Capturing Value – Briefing

Everything in the London Infrastructure Plan 2050 comes back to investment. Upgrading and building the systems required to accommodate London’s growth to 2050 could cost up to £1.3tn. This means almost twice the current expenditure by 2025, a gap which cannot be covered by the public sector. New mechanisms are needed – and the property market offers some avenues for exploration.

It’s no secret that London’s land and property values are climbing, and this is particularly true alongside the arrival of infrastructure. For example, GVA estimated that Crossrail could help create up to £5.5bn in additional residential and commercial value between 2012-21. These uplifts are felt directly by property owners, but not necessarily by infrastructure delivery agencies or other parts of the public sector.

The London Infrastructure Plan 2050’s web of mechanisms to close the funding gap. Source.

 

We have now published our third briefing paper on the London Infrastructure Plan 2050: Capturing Value. This paper is about harnessing property value uplift to fund London’s infrastructure needs.
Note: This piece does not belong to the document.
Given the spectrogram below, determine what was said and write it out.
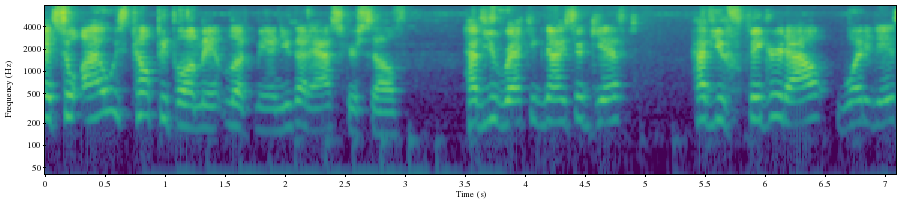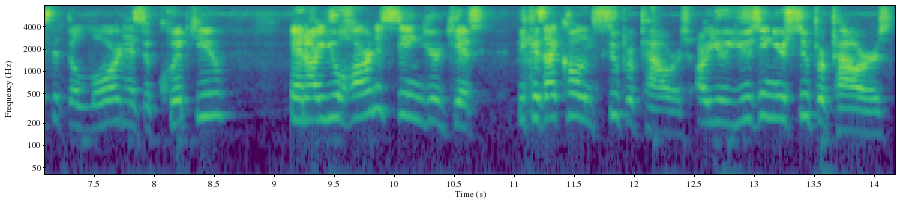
And so I always tell people, I mean, look, man, you got to ask yourself, have you recognized your gift? Have you figured out what it is that the Lord has equipped you? And are you harnessing your gifts? Because I call them superpowers. Are you using your superpowers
It places the public sector at the centre of this discussion, considering how actors are already using existing powers and strategies – and what other mechanisms might offer.

To focus the topic, this briefing paper and related roundtable have been framed by these big questions:

  • Should the public sector be bolder in employing value capture mechanisms – and are more city-level powers critical to this?
  • How should public-sector organisations use their own property assets to realise value uplift?
  • What can the Capital learn from other global cities on how value uplift is realised to infrastructure’s benefit?

The briefing summarises and builds on Future of London’s senior roundtable on capturing value, which was attended by senior practitioners from across London. In addition to this anonymised summary of key points from the roundtable discussion, it also includes submitted contributions from practitioners engaged with the topic: Neil Keogh (Arup), Adrian Lee (London & Continental Railways), Toby Lloyd (Shelter) and Joanna Rowelle (Arup).


Future of London’s work in the London 2050 series also includes the following:

All of the above events are sponsored by Arup. Production and printing of all briefing papers in the London 2050 series is sponsored by Regeneris, and AECOM hosted the September roundtable.